America is, in many ways, a national family. We have many competing interests, many competing values, many conflicts of trust. Like in many families, we haven’t treated all members fairly or equally, and we have historical resentments for one another. But, we also share a common thread, a diverse society brought together by an idea, the idea of a nation built on democratic values rather than based on tribal or ethnic or religious identity.
In America, liberals are going nowhere and conservatives are going nowhere. No amount of effort by other side of the political spectrum is going to eliminate the entire opposite side. Nor would we want that to happen. The whole idea of a democracy requires there to be an effective opposition. We’ve fought world wars and cold wars against societies where one side of the political spectrum attempted to dominate the entire society. In addition, we need the entire political spectrum to advocate for all facets of the multifaceted solutions we need for our multifaceted problems. (See this excellent TED talk from American Enterprise Institute president Arthur Brooks: “A conservative’s plea: Let’s work together.”)
It is not wrong for there to be conflict within such a family. Indeed, politics is built on the very idea of navigating competing interests. There is an excellent cover article from The Atlantic that, in part, criticizes the mindset that politics would be without conflict and commonsense solutions would present themselves if politicians merely set aside personal agendas. (The author refers to people of this mindset as “politiphobes.”) Advocating, protesting, compromising, wheeling-and-dealing, and profound philosophical differences—these are the very essence of politics.
Where conflict goes wrong is when it disintegrates into warfare. In warfare, the goal is simply the destruction of the enemy. The war perpetuates itself, as grievances pile up and retaliation is met with more retaliation. It continues until either one or both parties is eliminated, or one or both parties decide that ending the conflict is more important than further perpetuating the conflict to try to redress grievances.

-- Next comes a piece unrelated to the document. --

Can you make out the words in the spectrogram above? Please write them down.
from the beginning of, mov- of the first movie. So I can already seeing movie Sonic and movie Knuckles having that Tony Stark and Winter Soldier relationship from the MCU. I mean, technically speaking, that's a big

And that’s what has happened in America. Instead of engaging in civic discourse, instead of having the political conflict characteristic of a healthy democracy, what we’ve degenerated into is all-out tribal political warfare. And this is futile and we know it’s futile, but nobody wants to back down, even as the collateral damage of the ongoing warfare continues. And so, we all feel like we’re losing—except, maybe for the man at the very top (and even the ones who are helping him don’t really feel like they’re winning). That’s the nature of a civil war. When the national cohesion is gone, nobody wins. When the trust in our society and its institutions is gone, nobody wins.

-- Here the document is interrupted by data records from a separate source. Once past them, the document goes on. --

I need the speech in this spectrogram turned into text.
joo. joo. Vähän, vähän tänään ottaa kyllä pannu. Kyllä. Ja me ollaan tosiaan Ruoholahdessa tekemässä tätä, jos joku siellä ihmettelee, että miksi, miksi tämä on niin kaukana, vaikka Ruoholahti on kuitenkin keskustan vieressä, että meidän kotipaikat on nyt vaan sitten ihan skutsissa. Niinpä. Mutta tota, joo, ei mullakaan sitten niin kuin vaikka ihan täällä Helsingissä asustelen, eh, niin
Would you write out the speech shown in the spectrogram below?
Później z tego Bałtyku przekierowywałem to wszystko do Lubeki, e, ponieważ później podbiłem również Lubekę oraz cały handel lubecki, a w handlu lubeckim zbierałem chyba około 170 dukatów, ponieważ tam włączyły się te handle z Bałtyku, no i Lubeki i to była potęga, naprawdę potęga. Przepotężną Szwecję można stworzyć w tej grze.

That is, until we end the fight. Until we are willing to stop perpetuating conflict, stop trying fruitlessly to “defeat” the other, and instead try to work together. Until we remember that we’re bonded with one another by nationality and at least one common creed, that we will fervently disagree with one another, but that there are still ties that bring us together.

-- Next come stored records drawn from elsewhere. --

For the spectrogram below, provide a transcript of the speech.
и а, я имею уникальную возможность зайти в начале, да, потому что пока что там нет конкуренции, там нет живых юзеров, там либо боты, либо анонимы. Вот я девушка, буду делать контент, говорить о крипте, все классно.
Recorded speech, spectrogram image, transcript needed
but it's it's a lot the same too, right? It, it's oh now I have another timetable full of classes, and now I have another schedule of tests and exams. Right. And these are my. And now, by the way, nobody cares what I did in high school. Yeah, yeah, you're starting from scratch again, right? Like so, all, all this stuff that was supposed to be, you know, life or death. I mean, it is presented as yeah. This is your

And this brings me to the photos I posted at the top of this article. These were taken in Gettysburg, Pennsylvania, on July 3, 1913. Former Union soldiers and former Confederate soldiers met up, shook hands, and broke bread together. They laughed and smiled as they talked about the crazy stuff they all did when they were kids, which was that exactly 50 years earlier, they had come together in that very same place to kill each other.